Pesto Trapanese with Fettuccine Jan 2018
(A Sicilian Almond Pesto)
I have said before how sometimes a taste of the summer can invoke a feeling that summer is almost here, this recipe is one of those, just one taste and I feel the sun on my back and my toes in the sand.
Pesto Trapanese is also easy, quick, delicious and unusual as the pesto is made with Almonds, this is because this dish originates in Sicily where almonds are much more abundant than the traditional Pine nuts.
It should be made with only the best Italian fresh plum tomatoes but at this time of year you can use the best Italian tined whole tomatoes’.
For 4 people
For the Pasta
How to make:
Pop the tomatoes in a pot of boiling water for about 1 minute. Peel off the skins then chop into quarters. Remove the seeds and then roughly chop. Put to one side. Or open the tin.
Toast almonds in dry pan until they go golden, be carful they don’t burn, this can happen very quickly.
In a pestle and mortar, grind the garlic, basil, and sea salt with two tablespoons of olive oil until creamy. Keep a few basil leaves for scattering over the dish at the end.
Add the almonds and continue grinding, it will still be a little grainy.
Add the tomatoes; you can squash them or chop them, or leave them a little chunky. Add the rest of the olive oil in a drizzle until well combined and creamy.
You can do this in a food processor but you don’t get the same consistency and the basil tends to darken but the taste is little different.
Check the seasoning, then add salt and pepper if necessary.
Now I toast the breadcrumbs in a pan with some olive oil or in the oven until they're golden and serve this over the pasta with the grated Parmesan cheese.
Serve with home made Fettuccine or Tagliatelle or a very good fresh pasta cooked as it says on the packet.

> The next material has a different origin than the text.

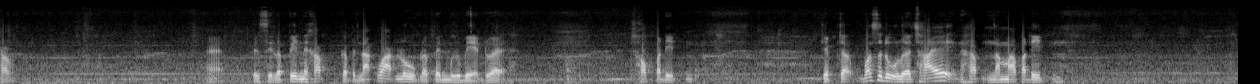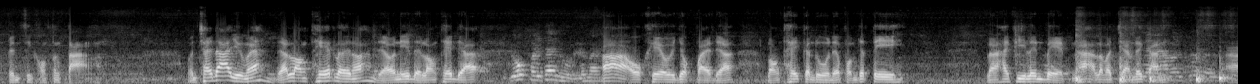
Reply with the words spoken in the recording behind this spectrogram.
ครับอ่าเป็นศิลปินนะครับ ก็เป็นนักวาดรูปและเป็นมือเบสด้วย ชอบประดิษฐ์ เก็บจากวัสดุเหลือใช้นะครับนำมาประดิษฐ์ เป็นสิ่งของต่างๆ มันใช้ได้อยู่ไหมเดี๋ยวลองเทสเลยเนาะเดี๋ยววันนี้เดี๋ยวลองเทสเดี๋ยวยกไปใต้ถุนเลยไหมอ่าโอเคยกไปเดี๋ยวลองเทสกันดูเดี๋ยวผมจะตี แล้วให้พี่เล่นเบสนะเรามาแจมด้วยกันอ่า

You can just serve it with the grated Parmesan if you prefer but the crumbs do give the dish texture.
Cirio peeled plum tomatoes are the result of a long tradition and passion for tomatoes.
And well worth paying a bit more for. Grown on sun-drenched Italian vines, only the plumpest, ripest, juiciest tomatoes with just the right colour intensity, texture and depth of flavour are selected. We then pick and can on the same day to give a fresh, distinctive and authentic taste of Italy. You can get these great Tomatoes in any good supermarket or grocers.
Agostino Recca can ($1.65/oz.), though most praised the large size and remarkable tenderness of the fish. "Very firm, meaty like good canned tuna" seemed to be the consensus. Well, that and, "Wow, this is salty!"
Barilla knows this best as it has produced durum-wheat pasta for more than 100 years, taking utmost care of quality, as it always has done, selecting the best wheat available and carrying out all the production processes up to the final check in the most efficient way. You can find Barilla Pasta in all good grocers and supermarkets.